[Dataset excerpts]
▼▼▼

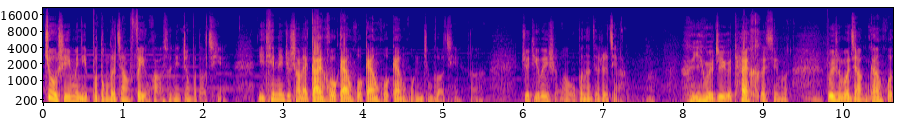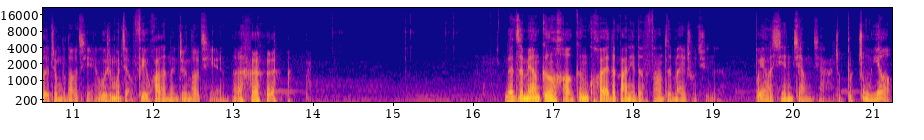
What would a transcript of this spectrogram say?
就是因为你不懂得讲废话，所以你挣不到钱。你天天就上来干货、干货、干货、干货，你挣不到钱啊。具体为什么我不能在这讲啊？因为这个太核心了。为什么讲干货的挣不到钱？为什么讲废话的能挣到钱啊？那怎么样更好、更快的把你的房子卖出去呢？不要先降价，这不重要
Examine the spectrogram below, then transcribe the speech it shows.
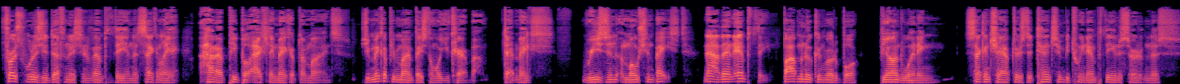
First, what is your definition of empathy? And then secondly, how do people actually make up their minds? You make up your mind based on what you care about. That makes reason emotion based. Now then empathy. Bob Mnookin wrote a book, Beyond Winning. Second chapter is the tension between empathy and assertiveness.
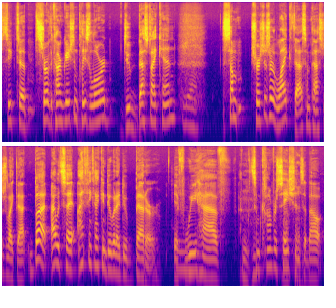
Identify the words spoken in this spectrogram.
seek to serve the congregation, please the Lord, do best I can. Yeah. Some churches are like that. Some pastors are like that. But I would say I think I can do what I do better if mm. we have some conversations about,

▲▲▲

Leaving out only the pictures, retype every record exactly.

### ANSWER BOX
What would a transcript of this spectrogram say?
就是因为你不懂得讲废话，所以你挣不到钱。你天天就上来干货、干货、干货、干货，你挣不到钱啊。具体为什么我不能在这讲啊？因为这个太核心了。为什么讲干货的挣不到钱？为什么讲废话的能挣到钱啊？那怎么样更好、更快的把你的房子卖出去呢？不要先降价，这不重要
Examine the spectrogram below, then transcribe the speech it shows.
First, what is your definition of empathy? And then secondly, how do people actually make up their minds? You make up your mind based on what you care about. That makes reason emotion based. Now then empathy. Bob Mnookin wrote a book, Beyond Winning. Second chapter is the tension between empathy and assertiveness.
Identify the words spoken in this spectrogram.
seek to serve the congregation, please the Lord, do best I can. Yeah. Some churches are like that. Some pastors are like that. But I would say I think I can do what I do better if mm. we have some conversations about,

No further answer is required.